Nesting Boxes / Nesting DollsNesting materials are such versatile Montessori toys for 1-year-olds because they allow the child to build, experiment, problem solve, and develop critical thinking skills. They can also be used for counting, developing visual discrimination of sizes and shapes, fostering hand-eye coordination and fine motor skills, and developing concentration. The most simple Montessori nesting material is the box and cube, but the options are endless! Your child might enjoy a rainbow stacker, stacking cups, measuring cups, or even Tupperware bowls and lids. There are also beautiful Russian Matryoshka nesting dolls and nesting animals. If the nesting materials are plastic or metal, you can also use them as bath toys to help children explore volume and the concept of sinking and floating!
Pikler TriangleAlthough not specific to Montessori, Pikler Triangles are a great Montessori-aligned first birthday gift! Although your little one might not be ready for all of the exciting possibilities this toy provides, a Pikler can grow with them as their muscles strengthen, their courage builds, and their sense of problem solving develops over time. Pikler Triangles and the many incredible accessories including bridges, slides, and wooden rockers can help them learn how to move their bodies in new and exciting ways.

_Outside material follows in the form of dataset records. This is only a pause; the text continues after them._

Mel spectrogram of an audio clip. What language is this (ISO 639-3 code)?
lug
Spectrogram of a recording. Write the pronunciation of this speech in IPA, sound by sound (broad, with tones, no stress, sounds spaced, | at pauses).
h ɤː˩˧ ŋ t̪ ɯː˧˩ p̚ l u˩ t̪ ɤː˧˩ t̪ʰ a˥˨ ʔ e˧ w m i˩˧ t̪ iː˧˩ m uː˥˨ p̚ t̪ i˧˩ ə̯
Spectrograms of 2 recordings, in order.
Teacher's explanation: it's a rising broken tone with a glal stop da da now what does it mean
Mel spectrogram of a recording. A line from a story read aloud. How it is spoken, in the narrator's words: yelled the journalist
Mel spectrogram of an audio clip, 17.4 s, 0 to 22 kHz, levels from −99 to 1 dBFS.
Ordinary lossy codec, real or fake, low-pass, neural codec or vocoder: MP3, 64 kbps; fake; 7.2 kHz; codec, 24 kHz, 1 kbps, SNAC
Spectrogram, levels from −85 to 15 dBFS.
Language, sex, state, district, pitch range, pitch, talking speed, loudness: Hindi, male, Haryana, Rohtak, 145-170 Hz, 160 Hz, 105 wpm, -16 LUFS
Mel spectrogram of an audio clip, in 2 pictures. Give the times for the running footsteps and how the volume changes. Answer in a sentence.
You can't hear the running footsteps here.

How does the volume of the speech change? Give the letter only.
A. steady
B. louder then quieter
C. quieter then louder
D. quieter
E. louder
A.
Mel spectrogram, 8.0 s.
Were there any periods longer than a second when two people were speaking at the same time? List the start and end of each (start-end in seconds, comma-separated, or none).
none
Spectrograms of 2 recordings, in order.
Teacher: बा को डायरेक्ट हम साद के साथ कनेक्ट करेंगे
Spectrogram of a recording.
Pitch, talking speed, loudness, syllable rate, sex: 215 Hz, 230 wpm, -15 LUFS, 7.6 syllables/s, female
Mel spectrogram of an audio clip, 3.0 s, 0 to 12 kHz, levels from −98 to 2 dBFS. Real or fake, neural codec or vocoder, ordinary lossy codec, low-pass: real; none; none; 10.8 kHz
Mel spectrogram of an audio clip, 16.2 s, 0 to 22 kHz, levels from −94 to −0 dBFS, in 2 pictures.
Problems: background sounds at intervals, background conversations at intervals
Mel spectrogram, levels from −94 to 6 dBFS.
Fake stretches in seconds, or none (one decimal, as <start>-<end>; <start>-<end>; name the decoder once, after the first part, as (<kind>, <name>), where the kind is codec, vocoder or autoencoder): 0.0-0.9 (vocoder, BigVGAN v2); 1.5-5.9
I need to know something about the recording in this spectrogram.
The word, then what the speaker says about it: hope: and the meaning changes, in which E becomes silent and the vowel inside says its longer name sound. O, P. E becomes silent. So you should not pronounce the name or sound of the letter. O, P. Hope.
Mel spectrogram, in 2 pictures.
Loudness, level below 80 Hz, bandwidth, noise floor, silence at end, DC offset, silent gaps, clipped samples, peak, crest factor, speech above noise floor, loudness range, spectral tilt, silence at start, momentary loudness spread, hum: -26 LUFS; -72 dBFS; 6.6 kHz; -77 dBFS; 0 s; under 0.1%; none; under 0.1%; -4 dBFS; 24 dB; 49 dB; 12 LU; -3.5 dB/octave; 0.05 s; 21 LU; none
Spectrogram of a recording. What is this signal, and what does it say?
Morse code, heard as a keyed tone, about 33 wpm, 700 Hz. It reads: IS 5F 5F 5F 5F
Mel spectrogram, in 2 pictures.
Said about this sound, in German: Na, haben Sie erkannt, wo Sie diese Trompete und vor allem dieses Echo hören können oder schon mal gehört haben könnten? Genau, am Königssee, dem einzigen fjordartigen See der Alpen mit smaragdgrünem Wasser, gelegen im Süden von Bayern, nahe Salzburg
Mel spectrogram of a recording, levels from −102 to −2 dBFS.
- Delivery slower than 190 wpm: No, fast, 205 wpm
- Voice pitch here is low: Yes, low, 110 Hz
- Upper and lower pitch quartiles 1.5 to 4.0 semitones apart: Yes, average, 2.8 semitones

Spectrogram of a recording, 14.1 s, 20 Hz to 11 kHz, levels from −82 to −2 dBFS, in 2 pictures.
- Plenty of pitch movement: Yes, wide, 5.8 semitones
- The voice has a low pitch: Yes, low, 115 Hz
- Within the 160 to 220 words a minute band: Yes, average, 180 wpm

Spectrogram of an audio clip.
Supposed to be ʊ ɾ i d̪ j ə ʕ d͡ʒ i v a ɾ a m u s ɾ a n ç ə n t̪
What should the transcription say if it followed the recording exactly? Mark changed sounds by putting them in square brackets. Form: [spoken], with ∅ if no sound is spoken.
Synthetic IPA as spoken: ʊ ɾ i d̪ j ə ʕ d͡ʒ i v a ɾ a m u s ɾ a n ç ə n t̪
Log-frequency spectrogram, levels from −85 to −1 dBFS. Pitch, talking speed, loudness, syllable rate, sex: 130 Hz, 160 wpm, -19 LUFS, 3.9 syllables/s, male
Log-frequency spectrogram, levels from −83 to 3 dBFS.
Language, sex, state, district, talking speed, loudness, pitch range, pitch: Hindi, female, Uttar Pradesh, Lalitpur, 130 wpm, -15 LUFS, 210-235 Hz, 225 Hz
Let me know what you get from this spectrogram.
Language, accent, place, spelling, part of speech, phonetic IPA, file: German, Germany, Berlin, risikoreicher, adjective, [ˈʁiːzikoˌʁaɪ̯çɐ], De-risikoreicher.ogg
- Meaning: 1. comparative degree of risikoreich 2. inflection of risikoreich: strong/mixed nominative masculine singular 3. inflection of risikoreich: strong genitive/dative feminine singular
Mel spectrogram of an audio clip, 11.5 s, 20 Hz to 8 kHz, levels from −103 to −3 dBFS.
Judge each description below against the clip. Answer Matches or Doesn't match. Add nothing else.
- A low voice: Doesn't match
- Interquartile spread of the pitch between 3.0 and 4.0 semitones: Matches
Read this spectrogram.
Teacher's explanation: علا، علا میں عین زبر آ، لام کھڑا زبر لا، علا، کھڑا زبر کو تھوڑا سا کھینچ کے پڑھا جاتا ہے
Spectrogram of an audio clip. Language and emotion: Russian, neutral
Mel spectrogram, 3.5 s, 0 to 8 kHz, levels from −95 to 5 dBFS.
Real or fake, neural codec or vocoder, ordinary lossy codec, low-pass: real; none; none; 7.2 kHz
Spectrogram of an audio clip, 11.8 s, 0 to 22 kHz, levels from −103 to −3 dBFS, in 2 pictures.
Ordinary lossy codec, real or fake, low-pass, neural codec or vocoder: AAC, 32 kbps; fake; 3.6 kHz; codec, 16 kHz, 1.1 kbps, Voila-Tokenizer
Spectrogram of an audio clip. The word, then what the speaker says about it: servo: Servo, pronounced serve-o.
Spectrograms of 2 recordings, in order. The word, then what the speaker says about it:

The wonderment of a one-year-old is awe-inspiring! These 12 Montessori toys are perfect for fostering your 12-month-olds love for exploration. As your little one continues to grow cognitively, physically, and socially and emotionally, these activities will help keep them engaged and excited about learning!